Elsa Ball - Negotiating fashionable identity through hair and the salon: implications for sustainability and fashion
Pam Brook - Modernism and the swimsuit
Nichola Burton - Women and lace: social change and design education in post-war nottingham
Cristina Cook - Smart e-textiles - innovation, personalisation and consumption
Sally Cooke - Home clothes construction in the context of sustainable fashion: design strategies for promoting the development and application of basic sewing skills

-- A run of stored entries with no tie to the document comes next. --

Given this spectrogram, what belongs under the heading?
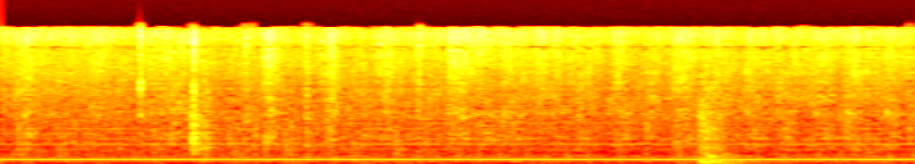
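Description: Raw papaya ghonto sautéed in a pan gives a close, continuous sizzle with scraping stir strokes and occasional spoon knocks over a steady low hum.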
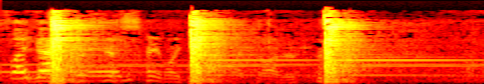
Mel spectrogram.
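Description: A gun fires sharp shots outdoors.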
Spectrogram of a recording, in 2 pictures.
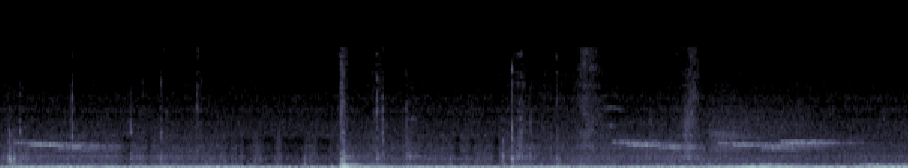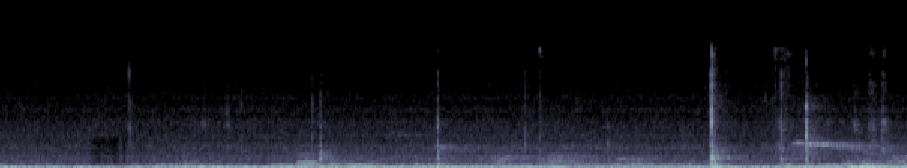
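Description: A small plastic connector clicks into place.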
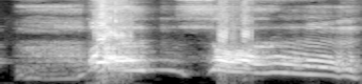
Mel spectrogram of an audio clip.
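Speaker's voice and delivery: drawn-out, high shouted apology; battle cry. Acted. Host acting out a Canadian hero's battle cry, shouted. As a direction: yell it long and loud like a war cry.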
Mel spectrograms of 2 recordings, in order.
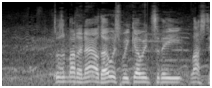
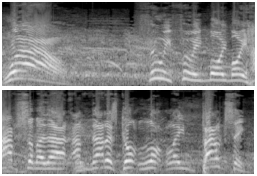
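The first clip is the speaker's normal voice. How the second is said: excited commentary; 6 semitones higher, 4 dB louder, slower than usual. Real, not acted. Calling the big hit.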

Matholo Kgatuke – Woven light: developing wearable illuminated materials through textile design practice
Jureepon Lueakha - An exploration of sustainability for interior design practice of fashion brands in Thailand
Rose Marroncelli - The emotional durability of fast fashion: a gendered analysis
Nour Nashed - Encapsulating soldered electronic components for electronically functional yarn
Bethan Pagett - Natural dyeing in contemporary craft cultures
Nishadi Perera - The development of an electronic textile that can measure pressure
Zahra Rahemtulla - Development of electronic textiles for near fall and fall detection
Sonia Reynolds - Development of a novel fabric manufacturing method for design practice
Emily Rickard - Exploring the use of creative, open-ended knitting as a form of journaling to record emotions, with consideration for mental well-being
Achala Satharasinghe – Development of solar energy harvesting textiles
Lisa Shawgi - Supporting women living with a disability, specifically Raynaud’s phenomenon, through knitted textile developments
Craft Research journal (Dr Katherine Townsend)
Fashion Fictions (Dr Amy Twigger Holroyd)
Manufacturing Electronic Yarns (Advanced Textiles Research Group)
Reknit Revolution (Dr Amy Twigger Holroyd)
Shoe and Tell (Dr Naomi Braithwaite)
Stitching Together (Dr Amy Twigger Holroyd)
Textile Tales (Professor Tom Fisher & Professor Amanda Briggs-Goode)